  6. Anonymous (2013). In what Language was the Bible first written? Biblica. Accessed on the 7th of January 2015 via: http://www.biblica.com/en-us/bible/bible-faqs/in-what-language-was-the-bible-first-written/
  7. Anonymous (n.d.). Comparision of Christianity and Judaism. Religion Facts. Accessed on the 29th of December 2014 via: http://www.religionfacts.com/christianity/charts/christianity_judaism.htm
  8. Symes, K. Jewish Missions and the Great Commission. Jewish Awareness Ministries. Accessed on the 28th of December 2014, via: http://www.jewishawareness.org/jewish-missions-and-the-great-commission/
  9. Anonymous (n.d.) Persecution in the Early Church: The Christian Persecution.Religion Facts. Accessed on 29th of December 2014 via: http://www.religionfacts.com/christianity/history/persecution.htm
  10. Sim, D.C. (2005). How many Jews became Christian in the first century? HTS. 61(1&2), 2005. Pp. 419
  11. Carrier, R. (2006). Was Christianity too improbable to be False? The Scholar Web. Accessed on the 7th of January 2015 via: http://infidels.org/library/modern/richard_carrier/improbable/luck.html#9
  12. Anonymous (n.d.). Het christendom in het Romeinse Rijk: van verboden tot enig toegestane godsdienst. Tijdvakken.nl. Accessed on the 28th of December 2014 via: http://www.tijdvakken.nl/christendom-in-het-romeinse-rijk/
  13. Lewis, N. & Meyer, R. (1990) Empire. Columbia University Press. pp. 614
  14. Grindle, G. (1892). The Destruction of Paganism in the Roman Empire, pp. 29-30
  15. Anonymous (n.d.). Council of Nicaea. Christian History Institute. Accessed on 27th of December 2014 via: https://www.christianhistoryinstitute.org/study/module/nicea/
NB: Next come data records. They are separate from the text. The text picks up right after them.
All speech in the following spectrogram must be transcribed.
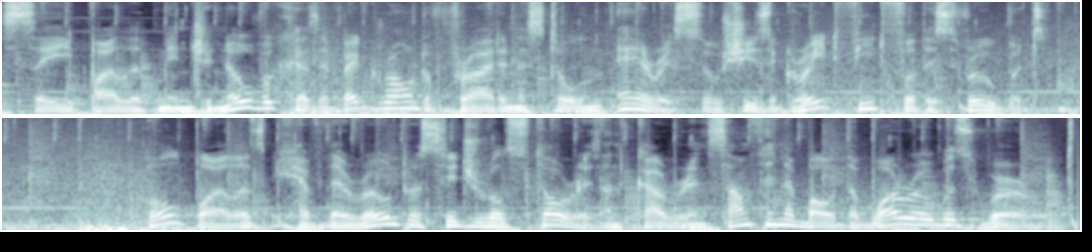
Say, pilot Ninja Novak has a background of riding a stolen Ares, so she's a great fit for this robot. All pilots have their own procedural stories uncovering something about the War Robots world.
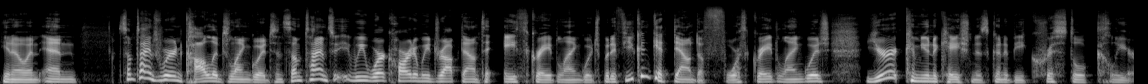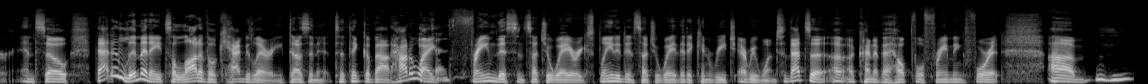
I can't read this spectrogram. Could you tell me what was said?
you know and and sometimes we're in college language and sometimes we work hard and we drop down to eighth grade language. But if you can get down to fourth grade language your communication is going to be crystal clear. And so that eliminates a lot of vocabulary doesn't it? To think about how do i frame this in such a way or explain it in such a way that it can reach everyone? So that's a, a, kind of a helpful framing for it. Um, Mhm.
  16. Anonymous (n.d.). Het christendom in het Romeinse Rijk: van verboden tot enig toegestane godsdienst. Tijdvakken.nl. Accessed on the 28th of December 2014 via: http://www.tijdvakken.nl/christendom-in-het-romeinse-rijk/
  17. Anonymous (n.d.). Christology. Encyclopaedia Britannica. Accessed on the 29th of December 2014 via: http://www.britannica.com/EBchecked/topic/447019/Saint-Paul-the-Apostle/259976/Christology#ref927002
  18. Graves, D. (n.d.). Council of Nicaea. Christion History Institute. Accessed on the 29th of December 2014 via: https://www.christianhistoryinstitute.org/study/module/nicea/
  19. Anonymous (n.d.). Kingdom of God. Theopedia. Accessed on the 28th of December 2014 via: http://www.theopedia.com/Kingdom_of_God
  20. Isaak, J. (2013). Baptism among the Early Christians. Direction Journal. Accessed on the 30th of December 2014 via : http://www.directionjournal.org/33/1/baptism-among-early-christians.html
  21. Martin, R. P. (1982). The Worship of God. In Marshall, I.H. How far did the early Christians worship God? Accessed on the 30th of December 2014 via: http://archive.churchsociety.org/churchman/documents/Cman_099_3_Marshall.pdf
  22. Marshall, I. H. (1985). How far did the early Christians worship god. Church Society. Accessed on the 30th of December 2014 via: http://archive.churchsociety.org/churchman/documents/Cman_099_3_Marshall.pdf
  23. Tongeren, S., van, Kuipers J. & Vries, H., de (2014). Basilica of Saint Clemens: Eastern-Roman influences in a Western-Roman church. University of Groningen: Honours College Rome Summerschool. Accessed on the 29th of December 2014 via: http://rome-honours-groningen.co.nf/2014/SanClemente.php